This allows for the following pattern:

 %[nr!MAX,c=%ncutting off remaining %C frames]n

Now, let's assume $ENV{MAX}=4 but the actual stack is 20 frames deep. The specification tells to insert an additional newline for the 4th frame followed by the string cutting off remaining 16 frames.

The last condition is nr%N and nr%N=M. It can be used to insert a special delimiter after every N stack frames.

 %[nr%10=1,n]b%80[nr%10=1,s==]b

prints a delimiter consisting of a newline and 80 equal signs after every 10th frame.

The condition is true if frame_number % M == N where N defaults to 0.

n

inserts the frame number. This format ignores the parameter component. Width can be given as positive or negative number an is interpreted just like in sprintf. If width is * or -*, the actual width is taken to fit the largest frame number.

Examples:

 %n
 %4n
 %-4n
 %*n
 %-*n
s

inserts the subroutine. The width component is ignored and only one parameter is known, skip_package. If specified, the package where the function belongs to is omitted.

Examples:

 %s                   # might print "Pack::Age::fun"
 %[skip_package]s     # prints only "fun"
a

inserts the subroutine arguments. The width component is ignored. The parameter component is a comma separated list of

dump

all arguments are dumped using Data::Dumper. The dumper object is configured in a way to print the whole thing in one line.

This may cause very verbose stack traces.

dump=Pack::Age

all arguments for which ref returns Pack::Age are dumped using Data::Dumper.

You can, of course, also dump simple ARRAYs, HASHes etc.

dump=/regexp/

all arguments for which ref matches the regexp are dumped using Data::Dumper.

If multiple such parameters are given, an argument that matches at least one regexp is dumped.

deparse

if dump or dump=CODE is also specified, the dumper object is configured to deparse the subroutine that is passed in the argument.

multiline
multiline=N
multiline=N.M

normally, all arguments are printed in one line separated by comma and space. With this parameter every argument is printed on a separate line.

A format containing %s %[multiline]a would for instance generate this output:

 main::function (
         "param1",
         2,
         "p3"
     )

The surrounding parentheses are part of the %a output.

N and M are indentation specifications. N tells how many positions the closing parenthesis is indented. M tells how many positions further each parameter is indented. The default value for both is 4.

env=ENVVAR

This parameter reads the environment variable ENVVAR and appends it to the parameter list.

Examples:

 %[dump,deparse,multiline]a    # very verbose
f

inserts the file name. This fspec recognizes the following parameters:

skip_prefix=PREFIX

if the file name of the stack frame begins with PREFIX, it is cut off.

For instance, if your personal Perl modules are installed in /usr/local/perl, then you might specify

 %[skip_prefix=/usr/local/perl/]f
basename

cuts off the directory part of the file name.
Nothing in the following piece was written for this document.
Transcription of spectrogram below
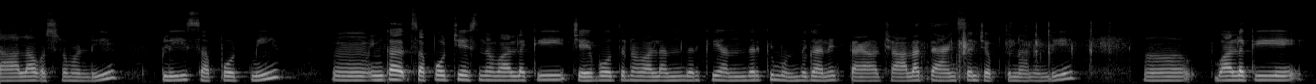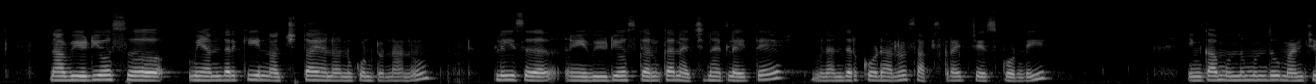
చాలా అవసరం అండి. ప్లీజ్ సపోర్ట్ మీ. ఇంకా సపోర్ట్ చేసిన వాళ్ళకి చేయబోతున్న వాళ్ళందరికీ అందరికీ ముందుగానే చాలా థ్యాంక్స్ అని చెప్తున్నానండి. వాళ్ళకి నా వీడియోస్ మీ అందరికీ నచ్చుతాయని అనుకుంటున్నాను. ప్లీజ్ ఈ వీడియోస్ కనుక నచ్చినట్లయితే మీరందరూ కూడాను సబ్స్క్రైబ్ చేసుకోండి. ఇంకా ముందు ముందు మంచి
If a width component is specified and the file name is longer than the absolute value of the given width, then if the width is positive, the file name is cut at the end to meet the given width. If the width is negative, the file name is cut at the start to meet the width. Then an ellipsis (3 dots) is appended or prepended.

l

inserts the line number. The width component is interpreted like in sprintf.

c

prints the context of the subroutine call as void, scalar or list.

p

prints the package name of the stack frame.

The %p fspec recognizes the skip_prefix parameter just like %f.

The width component is also interpreted the same way as for %f.

Examples:

 env=T,%f(%l)   # one line of "filename.pm(23)" for each frame
                # unless $ENV{T} is "off", "no" or "0"

 env=T,         # use the format given in $ENV{T}
                # unless $ENV{T} is "off", "no" or "0"

Subclassing

TODO

AUTHOR

Torsten Förtsch <torsten.foertsch@gmx.net>

COPYRIGHT

Copyright 2014- Torsten Förtsch

LICENSE

This library is free software; you can redistribute it and/or modify it under the same terms as Perl itself.

SEE ALSO

Carp, Devel::StackTrace, Log::Log4perl::Layout::PatternLayout::Stacktrace